Gowex’s fast growth, with a market value that surged from 49 million euros ($67 million) when it went public in 2010 to as much as 1.9 billion euros this year, was viewed as a rare success story in Spain. The stock was also one of the best performers on the MAB exchange, an alternative funding source for small companies in line with a government drive to promote financing options for businesses.
In a response to Gowex’s downfall, Yu said yesterday that Gotham City Research and Spain were “fortunate” that Garcia confessed.
“What of the 99.99% of other financial frauds, in which the CEOs and companies do not confess, when faced with allegations?” he asked.
Regulators should pay more attention to short sellers’ messages and investigate the companies they question, Yu said.

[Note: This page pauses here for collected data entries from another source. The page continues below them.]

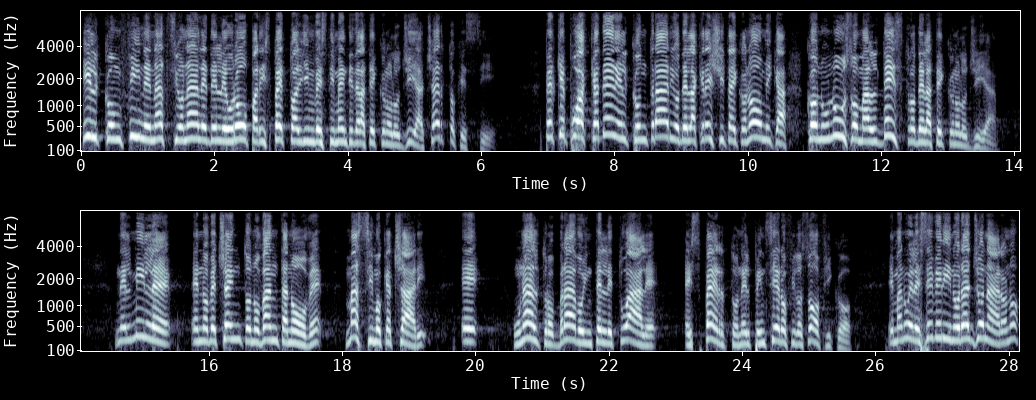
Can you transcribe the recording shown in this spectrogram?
il confine nazionale dell'Europa rispetto agli investimenti della tecnologia? Certo che sì perché può accadere il contrario della crescita economica con un uso maldestro della tecnologia. Nel 1999 Massimo Cacciari e un altro bravo intellettuale esperto nel pensiero filosofico, Emanuele Severino, ragionarono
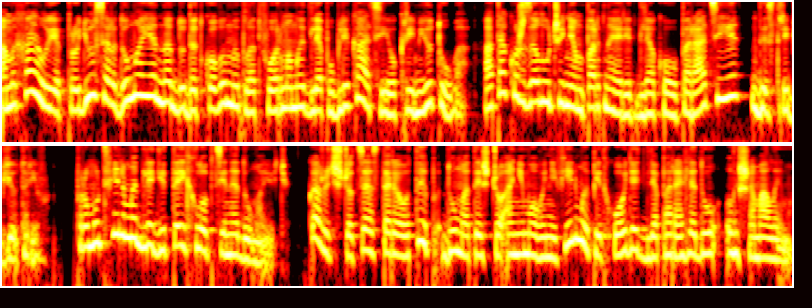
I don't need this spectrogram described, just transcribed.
А Михайло, як продюсер, думає над додатковими платформами для публікації, окрім Ютуба, а також залученням партнерів для кооперації, дистриб'юторів. Про мультфільми для дітей хлопці не думають. Кажуть, що це стереотип думати, що анімовані фільми підходять для перегляду лише малим.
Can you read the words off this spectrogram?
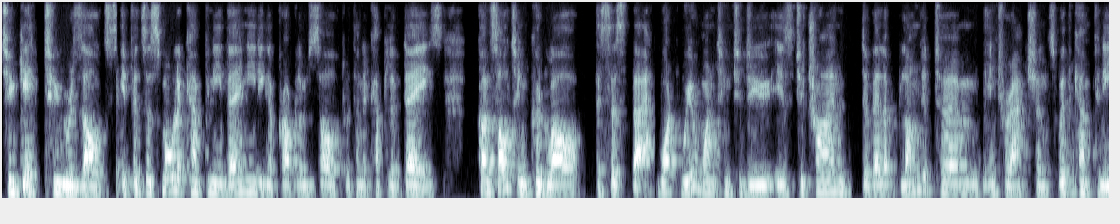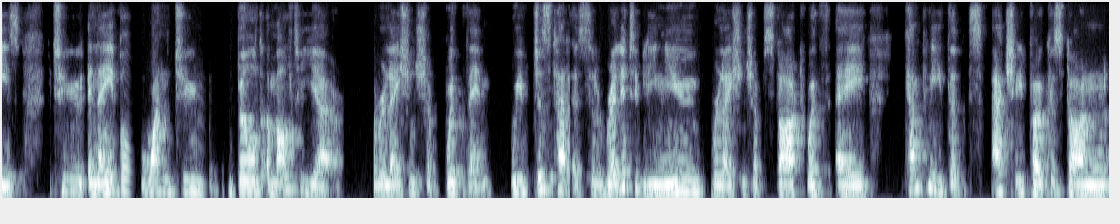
to get to results. If it's a smaller company, they're needing a problem solved within a couple of days. Consulting could well assist that. What we're wanting to do is to try and develop longer term interactions with companies to enable one to build a multi year relationship with them. We've just had a sort of relatively new relationship start with a company that's actually focused on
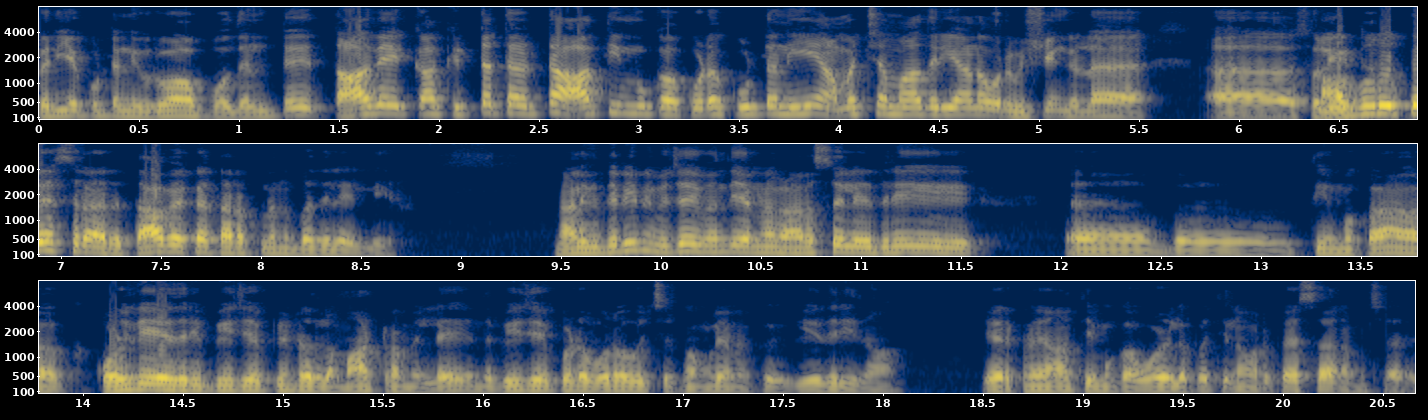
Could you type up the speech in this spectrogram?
பெரிய கூட்டணி உருவாக போகுதுன்ட்டு தாவேக்கா கிட்டத்தட்ட அதிமுக கூட கூட்டணியே அமைச்ச மாதிரியான ஒரு விஷயங்களை சொல்லி அவரு பேசுறாரு. தாவேக்கா தரப்புல இருந்து பதிலே இல்லையா? நாளைக்கு திடீர்னு விஜய் வந்து என்ன அரசியல் எதிரி திமுக கொள்கை எதிரி பிஜேபின்றதுல மாற்றம் இல்லை. இந்த பிஜேபியோட உறவு வச்சிருக்கவங்களும் எனக்கு எதிரி தான் ஏற்கனவே அதிமுக ஊழலை பத்திலாம் அவர் பேச ஆரம்பிச்சாரு.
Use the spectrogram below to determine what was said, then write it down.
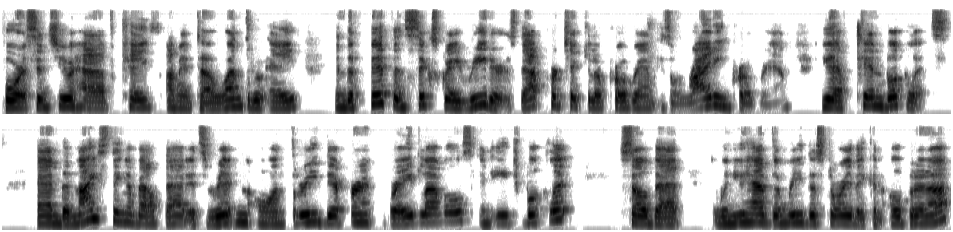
for since you have case, I mean, to one through eight, in the fifth and sixth grade readers, that particular program is a writing program. You have 10 booklets. And the nice thing about that, it's written on three different grade levels in each booklet so that when you have them read the story, they can open it up.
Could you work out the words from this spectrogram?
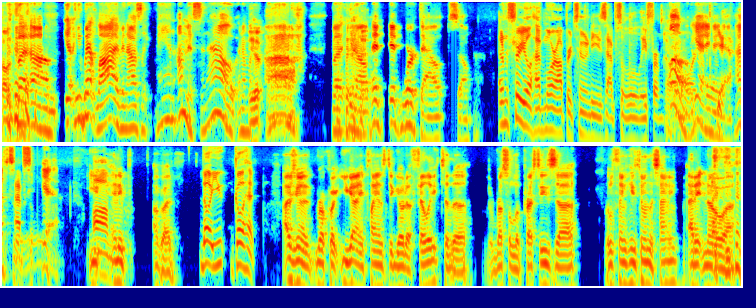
Good. But um, yeah, he went live, and I was like, man, I'm missing out, and I'm like, Yep. ah. But you know, it, it worked out. So. And I'm sure you'll have more opportunities, absolutely, from. Oh more. yeah, yeah, yeah, Yeah, absolutely, absolutely. yeah. You, Um, any? Oh, go ahead. No, you go ahead. I was gonna real quick. You got any plans to go to Philly to the, the Russell Lepresti's uh, little thing he's doing the signing? I didn't know. Uh,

CEOs and investment banks are just as biased as short sellers, he added.
“Gowex completely validates the critical role that short selling plays in the financial markets and the fact that regulators’ initial response should not be to shoot the messenger,” Yu said.
In the U.S., Gotham City Research has issued reports on Blucora Inc., Tile Shop Holdings Inc. and Ebix Inc. Blucora and Tile Shop are down more than 20 percent this year, while Ebix has fallen 21 percent since its high in March.
Research firms such as Gotham City, Prescience Point and Muddy Waters LLC study a company’s financial statements and try to profit by borrowing shares and selling them with the aim of buying the stock back at a lower price and pocketing the difference. Gotham City said in its report last week that it will make money from a retreat in Gowex shares.
“I’ve never seen so much attention paid to these little research companies,” said Karl Loomes, a London-based analyst at SunGard’s Astec Analytics, a securities-lending data and research company. “What they’re saying is the whole business model is make-believe. That’s very different from your Goldman Sachs or your HSBC saying there are some headwinds to earnings. The logic goes, well how many other little companies have these issues?”
The number of Gowex shares borrowed and sold to speculate on declines reached a peak of 2.3 million on July 2, representing about 18.3 million euros in bearish bets, according to data from Markit Group Ltd. and Bloomberg. Short selling in the stock has increased from almost 570,000 at the beginning of April.
About 2.7 percent of Gowex’s outstanding shares are currently sold short, up from 0.8 percent in April, data from London-based Markit show.
“Short sellers are our first line of defense against the pump-and-dump artists,” said James J. Angel, a finance professor at Georgetown University whose research focuses on equity markets and regulation. “We need to have negative information incorporated into the stock prices to make sure they’re properly priced. And most of the time they’ve done their homework. They’re not right all the time, but they’re usually right.”